Saint Maximilian’s Vision
The life of Saint Maximilian was greatly influenced by a vision of the Blessed Mother that he had as a child. Saint Maximilian described his vision saying,
"That night, I asked the Mother of God what was to become of me. Then she came to me holding two crowns, one white, the other red. She asked me if I was willing to accept either of these crowns. The white one meant that I should persevere in purity and the red that I should become a martyr. I said that I would accept them both.”
Saint Maximilian Joins the Seminary
Saint Maximilian Kolbe joined the Conventual Franciscans as a novitiate in 1907. He made his final vows in 1914, taking the name Maximilian Maria because of his dedication to the Blessed Virgin Mary.

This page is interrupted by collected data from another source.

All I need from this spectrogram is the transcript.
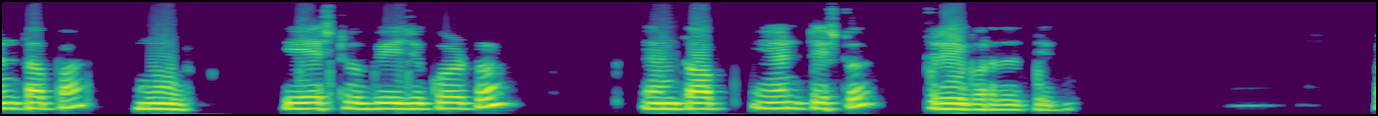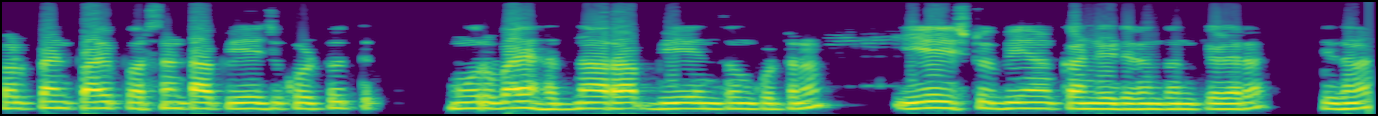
ಎಂಟಪ್ಪ ಮೂರು. A is to B is ಕೊಟ್ಟು ಟು ಎಂಟು ಇಷ್ಟು ತ್ರೀ ಬರ್ತೈತಿ ಇದು. Twelve point five percent of A is equal to ಮೂರು ಬೈ ಹದಿನಾರು ಆಫ್ ಬಿ ಅಂತ ಕೊಟ್ಟನ ಎ ಇಷ್ಟು ಬಿ ಕಂಡು ಹಿಡೀರಿ ಅಂತ ಕೇಳ್ಯಾರ. ಇದನ್ನ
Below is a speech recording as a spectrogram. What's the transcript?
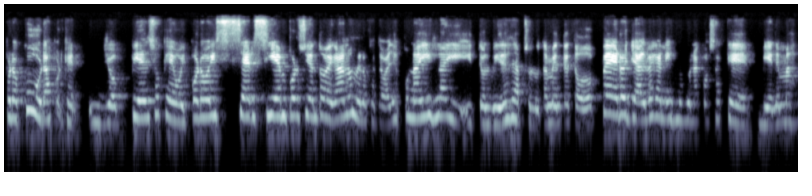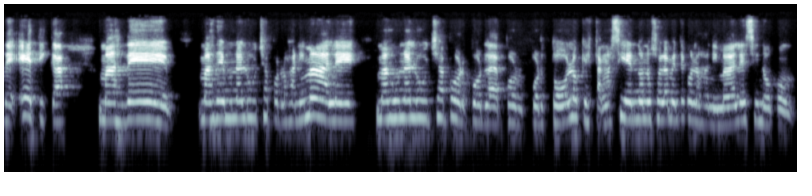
procuras, porque yo pienso que hoy por hoy ser 100% vegano, menos que te vayas por una isla y, y, te olvides de absolutamente todo, pero ya el veganismo es una cosa que viene más de ética, más de más de una lucha por los animales, más una lucha por, por, la, por, por todo lo que están haciendo, no solamente con los animales, sino con,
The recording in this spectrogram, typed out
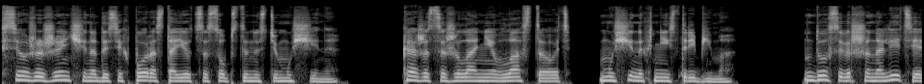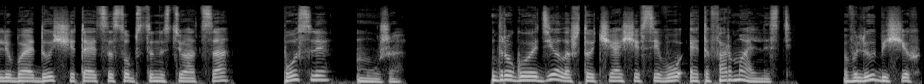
все же женщина до сих пор остается собственностью мужчины. Кажется, желание властвовать мужчинах неистребимо. До совершеннолетия любая дочь считается собственностью отца, после – мужа. Другое дело, что чаще всего это формальность. В любящих,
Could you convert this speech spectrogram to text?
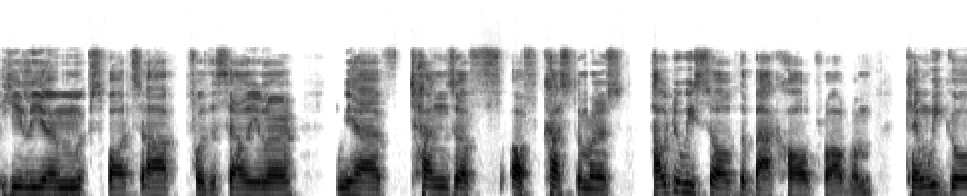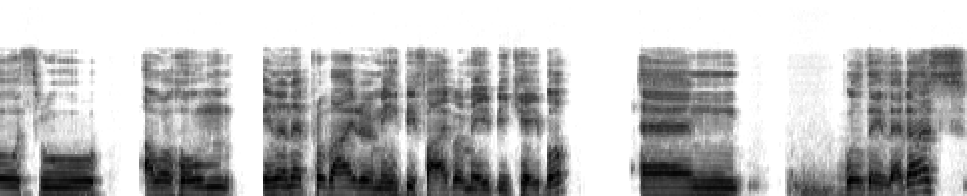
Helium spots up for the cellular. We have tons of, of customers. How do we solve the backhaul problem? Can we go through our home internet provider, maybe fiber, maybe cable? And will they let us?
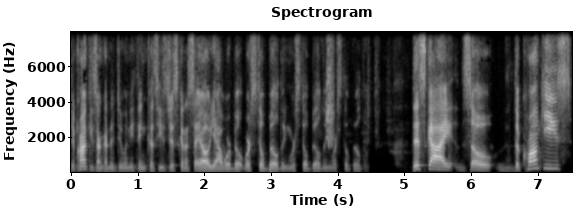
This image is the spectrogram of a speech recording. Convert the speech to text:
the Kroenkes aren't going to do anything cuz he's just going to say, "Oh yeah, we're built we're still building, we're still building, we're still building." This guy, so the Kroenkes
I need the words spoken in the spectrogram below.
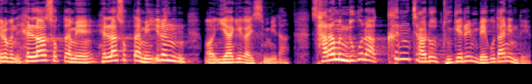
여러분 헬라 속담에 헬라 속담에 이런 어, 이야기가 있습니다. 사람은 누구나 큰 자루 두 개를 메고 다닌대요.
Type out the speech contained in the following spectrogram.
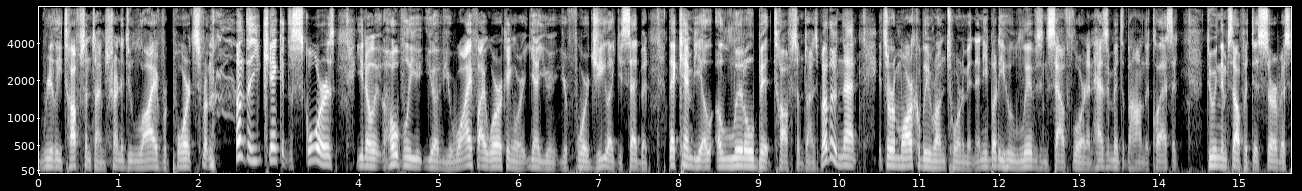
really tough sometimes trying to do live reports from the You can't get the scores. You know, hopefully you have your Wi-Fi working, or yeah, your your 4G like you said, but that can be a, a little bit tough sometimes. But other than that, it's a remarkably run tournament. Anybody who lives in South Florida and hasn't been to the Honda Classic, doing themselves a disservice.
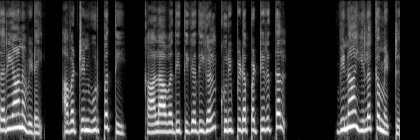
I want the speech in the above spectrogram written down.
சரியான விடை. அவற்றின் உற்பத்தி காலாவதி திகதிகள் குறிப்பிடப்பட்டிருத்தல். வினா இலக்கமெட்டு.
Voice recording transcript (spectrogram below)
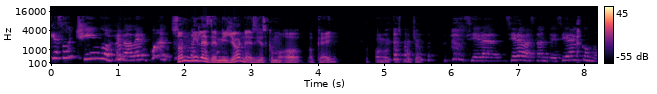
que es un chingo, pero a ver cuánto. Son miles de millones y es como, oh, ok. Supongo que es mucho. Sí era, sí era bastante, sí eran como...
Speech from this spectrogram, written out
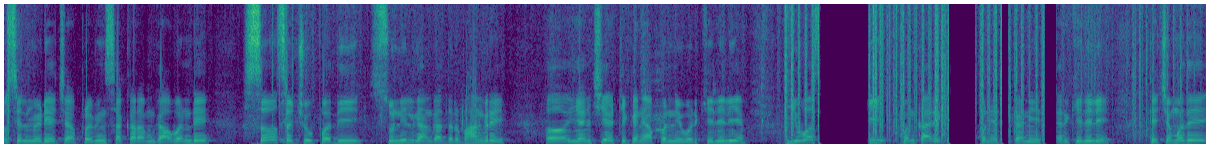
सोशल मीडियाच्या प्रवीण सकाराम गावंडे सहसचिवपदी सुनील गंगाधर भांगरे यांची या ठिकाणी आपण निवड केलेली आहे. युवा पण कार्यक्रम आपण या ठिकाणी तयार केलेली आहे. त्याच्यामध्ये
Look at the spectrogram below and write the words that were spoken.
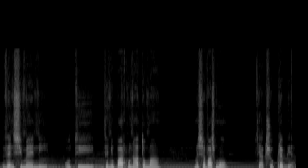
Δεν σημαίνει ότι δεν υπάρχουν άτομα με σεβασμό και αξιοπρέπεια.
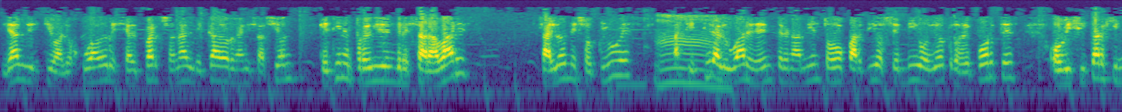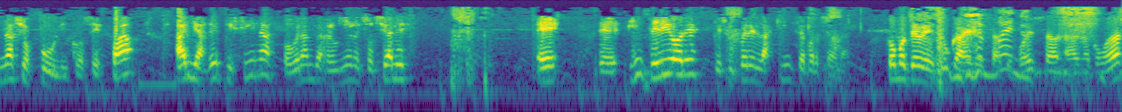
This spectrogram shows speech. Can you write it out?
le advirtió a los jugadores y al personal de cada organización que tienen prohibido ingresar a bares, salones o clubes, mm. asistir a lugares de entrenamiento o partidos en vivo de otros deportes o visitar gimnasios públicos, spa, áreas de piscinas o grandes reuniones sociales eh, eh, interiores que superen las 15 personas. ¿Cómo te ves, Lucas, en esta? ¿Te puedes acomodar?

He was ordained a priest in 1918 and returned to Poland the following year.
Saint Maximilian Went to Japan
Saint Maximilian went on many missions to Japan between 1939 and 1936. He founded a monastery near Nagasaki, a Japanese newspaper, and a seminary. His monastery survived the atomic bombing of Nagasaki because it was built on the other side of a mountain.

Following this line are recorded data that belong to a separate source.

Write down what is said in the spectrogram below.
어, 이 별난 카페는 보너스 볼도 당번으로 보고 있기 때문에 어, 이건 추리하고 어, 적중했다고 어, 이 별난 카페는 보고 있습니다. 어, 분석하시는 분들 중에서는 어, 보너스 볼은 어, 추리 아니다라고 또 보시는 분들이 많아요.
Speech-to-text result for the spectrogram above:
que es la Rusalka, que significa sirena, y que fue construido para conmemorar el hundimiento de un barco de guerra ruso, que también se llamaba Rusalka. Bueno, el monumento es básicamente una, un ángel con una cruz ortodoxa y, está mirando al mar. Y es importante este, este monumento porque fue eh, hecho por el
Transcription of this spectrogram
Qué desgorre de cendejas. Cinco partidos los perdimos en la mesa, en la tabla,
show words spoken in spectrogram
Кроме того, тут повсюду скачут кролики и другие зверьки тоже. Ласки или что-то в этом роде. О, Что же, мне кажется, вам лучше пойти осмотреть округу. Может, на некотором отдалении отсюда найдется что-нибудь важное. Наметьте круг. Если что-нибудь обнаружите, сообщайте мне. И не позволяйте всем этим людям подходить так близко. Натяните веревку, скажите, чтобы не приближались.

Saint Maximilian and Auschwitz
During WWII, Saint Maximilian sheltered refugees from Poland, including over two thousand Jews. He hid the Jews from the Nazis in a friary in Niepokalanow.
Saint Maximilian Kolbe was arrested by the Germans on February 17, 1941. He was imprisoned in Auschwitz in May of the same year. He volunteered to take the place of a terrified man who was to be starved to death along with nine other men. Saint Maximilian led the starving men in prayer and song for three weeks of starvation and dehydration. He was eventually injected with carbolic acid to induce death.
Saint Maximilian was canonized by Pope John Paul II on October 10, 1982.